A SORRY ATTEMPT AT APOLOGY
I listened intently, but never once did I hear President Obama say he was sorry for charging the Cambridge, MA police department acted "stupidly" when an African-American professor at Harvard was arrested for disorderly conduct by white officer, Sgt. James Crowley. And certainly there was no apology to the officer.
Obama is a man of many words. But there seems to be a void in his volcabulary where the word sorry is concerned. That inability underscores what many detracting pundits claim is arrogance. They may be right. To say you are sorry when you are wrong is an act of humility. And the president was wrong on two counts; accusing an officer of acting stupidly even though Obama admitted he did not know all the facts; then defending the professor as being the victim of racial profiling, without using that term directly or knowing the facts.
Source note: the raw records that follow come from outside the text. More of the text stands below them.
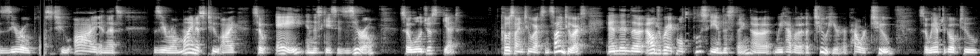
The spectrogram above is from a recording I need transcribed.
0 plus 2i, and that's 0 minus 2i. So a, in this case, is 0. So we'll just get cosine 2x and sine 2x. And then the algebraic multiplicity of this thing, uh, we have a, a 2 here, a power 2. So we have to go up to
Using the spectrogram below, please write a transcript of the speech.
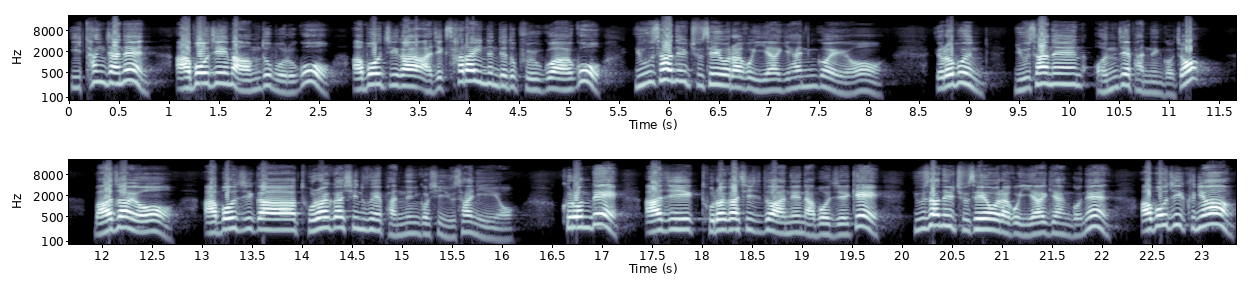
이 탕자는 아버지의 마음도 모르고 아버지가 아직 살아있는데도 불구하고 유산을 주세요라고 이야기한 거예요. 여러분, 유산은 언제 받는 거죠? 맞아요. 아버지가 돌아가신 후에 받는 것이 유산이에요. 그런데 아직 돌아가시지도 않은 아버지에게 유산을 주세요라고 이야기한 거는 아버지 그냥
Crowley was called a racist and a rogue cop by a man the President calls a friend - Professor, Henry Gates, Jr. That charge has been repudiated by Crowley and the other officers at the scene and by several neighbors who witnessed Professor's Gates loud and insulting behavior. Gates appears to suffer the same deficit in his vocabulary as Obama - the words "I'm sorry" are missing.
Sgt. Crowley has taught classes in racial relations and gave mouth-to-mouth resusitation to Reggie Lewis when the NBA star collasped and died in 1993. This does not speak to a man who is racially insensitive.
This unnecessary controversy will continue to simmer and underscore that two highly successful and accomplished men, who have a darker pimented skin than many of their fellow Americans, seem only able to define themselves by their skin color instead of their accomplishments. How sad for them. How sad for America. How defiling of the legacy of Dr. Martin Luther King, who taught all of us by his quiet, perservering courage to define a man not by the color of his skin, but by the content of his character.
Perhaps both Gates and Obama should take time to read some of the wisdom from a man who gave his life to win equal rights not only for black americans, but for women. Which is why I will always revere and cherish the accomplishments of Dr. King. Yes, he was a black man. More importantly, he was an American man.